A team will continually review UCL’s planetary health and sustainable healthcare engagement, and work to improve it, bringing in new people across the different years at UCL as needed.

The international PHRC leadership team hopes to reach more schools, especially in other countries

  • How would you change the MBBS curriculum to better include topics of climate change/environmentalism? 

Every member of staff should understand the potential impacts of climate change on public health. Every part of the course should also take into consideration the potential changes to that areas work based upon the possible impacts of climate change and AI-assisted work.

Students should be aware of climate change as a threat to public health, health infrastructure, political stability, and global cooperation. The taught curriculum should prepare students for their future career as doctors in an ever-changing world, where the curriculum is behind the curve of change and innovation, students are learning what was rather than what is.




Sustainability Education Award

The Sustainability Education Award is a joint award for staff and/or students who have integrated a comprehensive sustainability education plan into the formal or informal curriculum. UCLMS is proud to have received several accolades this year, with winners including:
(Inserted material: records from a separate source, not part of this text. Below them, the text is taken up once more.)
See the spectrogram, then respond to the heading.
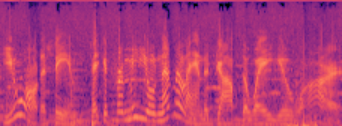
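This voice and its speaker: A man's voice: a little high, big pitch swings, normal speed, loud music behind the voice, rough recording. A man voicing a cheerful, boastful cartoon film character with brash, slangy delivery on an old 1920s film soundtrack. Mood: proud, eager.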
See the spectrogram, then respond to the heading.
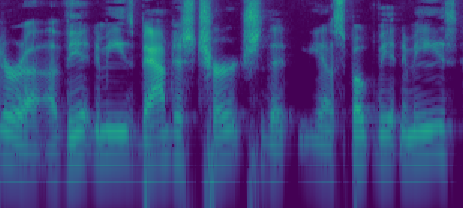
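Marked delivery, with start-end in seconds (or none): none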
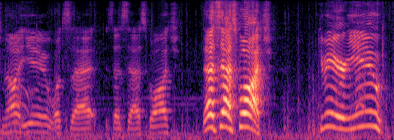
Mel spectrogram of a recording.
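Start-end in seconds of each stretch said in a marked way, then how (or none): 2.5-4.8 high, loud shout at a sighted target; excited shout. Real, not acted. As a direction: yell out at your quarry. Spots his quarry, calls out.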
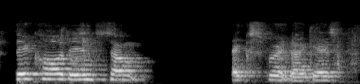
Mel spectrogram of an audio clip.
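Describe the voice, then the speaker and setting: A woman's fairly high voice with audible room echo. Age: 80s+. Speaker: elderly tenant in court hearing. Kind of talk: courtroom testimony.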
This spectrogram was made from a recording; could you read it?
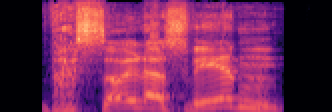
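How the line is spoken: Lifeguard shouting. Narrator (German): schreit der Bademeister

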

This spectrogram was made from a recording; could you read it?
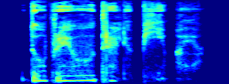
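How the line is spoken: Intimate whisper. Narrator (Russian): Прошептал мне прямо в губы

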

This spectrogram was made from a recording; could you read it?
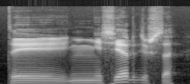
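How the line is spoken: Quiet question. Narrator (Russian): тихо задал он вопрос

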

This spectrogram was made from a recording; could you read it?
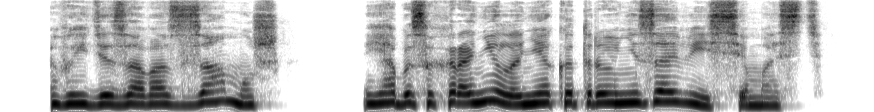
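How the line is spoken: Sighing. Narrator (Russian): вздохнула она

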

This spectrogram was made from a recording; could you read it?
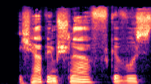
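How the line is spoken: Plain. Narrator (German): sagte

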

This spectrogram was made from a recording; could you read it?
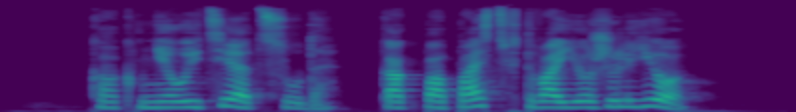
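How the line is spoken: Commanding inquiry. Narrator (Russian): приказным тоном поинтересовалась принцесса

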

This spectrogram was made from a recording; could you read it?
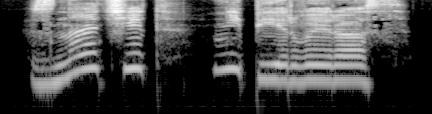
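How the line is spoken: Sigh. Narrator (Russian): вздохнула Котя

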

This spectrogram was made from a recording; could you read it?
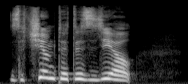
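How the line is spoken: Hissing. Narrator (Russian): Зашипела

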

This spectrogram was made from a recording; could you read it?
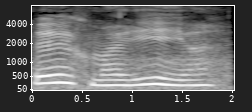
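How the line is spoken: Heavy sigh. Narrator (Russian): Тяжело вздохнув, сказал он

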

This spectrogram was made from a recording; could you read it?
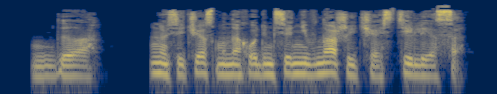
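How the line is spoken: Grumbling. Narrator (Russian): пробурчал Фэш

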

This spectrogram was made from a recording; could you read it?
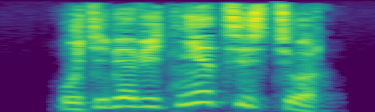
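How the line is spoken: Hurried question. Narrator (Russian): торопливо спросил Бруно

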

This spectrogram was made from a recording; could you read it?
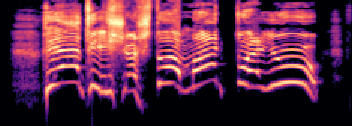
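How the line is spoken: Shrill falsetto shriek. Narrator (Russian): взвизгнул Бандан, переходя на пронзительный фальцет

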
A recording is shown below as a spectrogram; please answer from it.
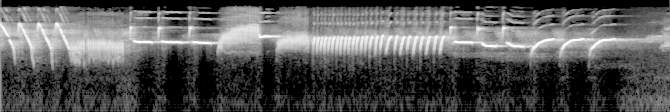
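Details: Song of a canary played to get a canary singing: swooping downslurs, level whistles with regular sharp pips, a buzzy burst, a fast rattling trill, and rising curved whistles.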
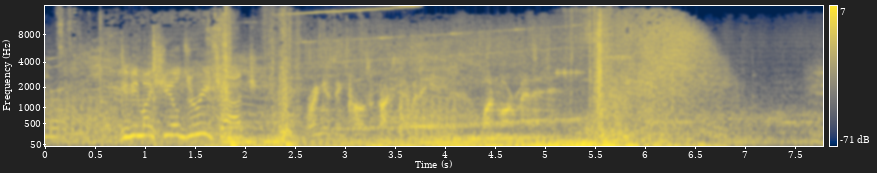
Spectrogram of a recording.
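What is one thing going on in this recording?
A device charges up with a rising electronic whir.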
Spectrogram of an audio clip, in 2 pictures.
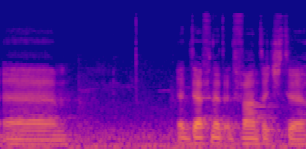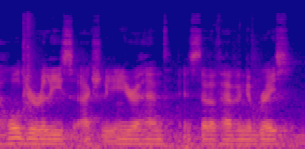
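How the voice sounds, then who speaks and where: Over noticeable background noise, a man with a Dutch accent speaks with flat, monotone intonation. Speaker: archer and channel host. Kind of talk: interview. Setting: training centre. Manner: halting. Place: hall.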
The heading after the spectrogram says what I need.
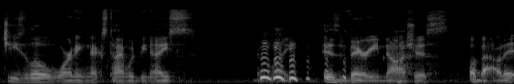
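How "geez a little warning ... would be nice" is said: quiet aside muttered under the breath. Voicing Orlo after a sudden change, muttered under his breath. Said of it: "just kind of like under his breath".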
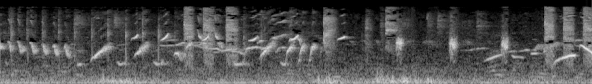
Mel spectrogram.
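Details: Male white-rumped shama courting a female during mating, a rapid tumble of short downslurred and upslurred whistles interleaved with frequent harsh rasps and clicks, fairly continuous throughout.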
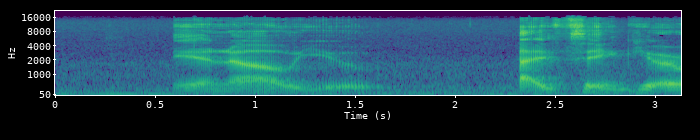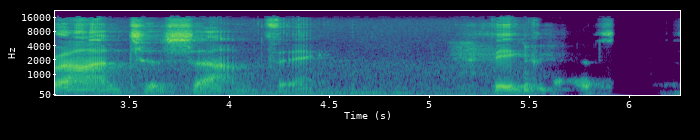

  • Adesh Sundaresan

Honorary Clinical Lecturer, UCL Medical School

Adesh designed and ran a novel module for medical students dedicated to empowering, educating and inspiring students on the health impacts of climate change.

  • UCL Medical School’s MBBS Climate Change and Sustainability Working Group

Tor Wright, MBBS Management Clinical and Professional Practice and Quality Assurance and Enhancement Unit
Medical students Florence Fowkes, Mehar Singh, John Ooi and Natalia Zernicka-Glover

This team of students and staff worked through the curriculum map, looking for opportunities to signpost and integrate issues linking healthcare, climate change, and sustainability teaching into the MBBS curriculum

  • Deanne Attreed, Partnerships and Projects Manager, UCL Medical School

As Green Champion for UCL Medical School, Deanne has been instrumental in introducing core student teaching within the Medicine MBBS Programme (2000 students), as well as being key in establishing the first medical Student Selected Component (SSC) in climate change and health in the UK

Deanne also worked with medical students to sign a Declaration of the Climate Change Emergency, which is a national initiative amongst UK medical schools.

  • UCL Medical School’s Planetary Health Report Card Team

Trizzha Feliciano, Catherine Napper, Luisa Alamo Gomez, Selina Aziz, Isis Gaspar Calado

This team researched and reviewed the UCL Faculty of Medical Sciences’ commitment to climate change education and sustainability in the faculty’s curriculum, interdisciplinary research, community outreach, support for student-led initiatives, and campus sustainability, in addition to setting up a board to further improve the faculty’s engagement in the future as part of the Planetary Health Report Card (PHRC) Initiative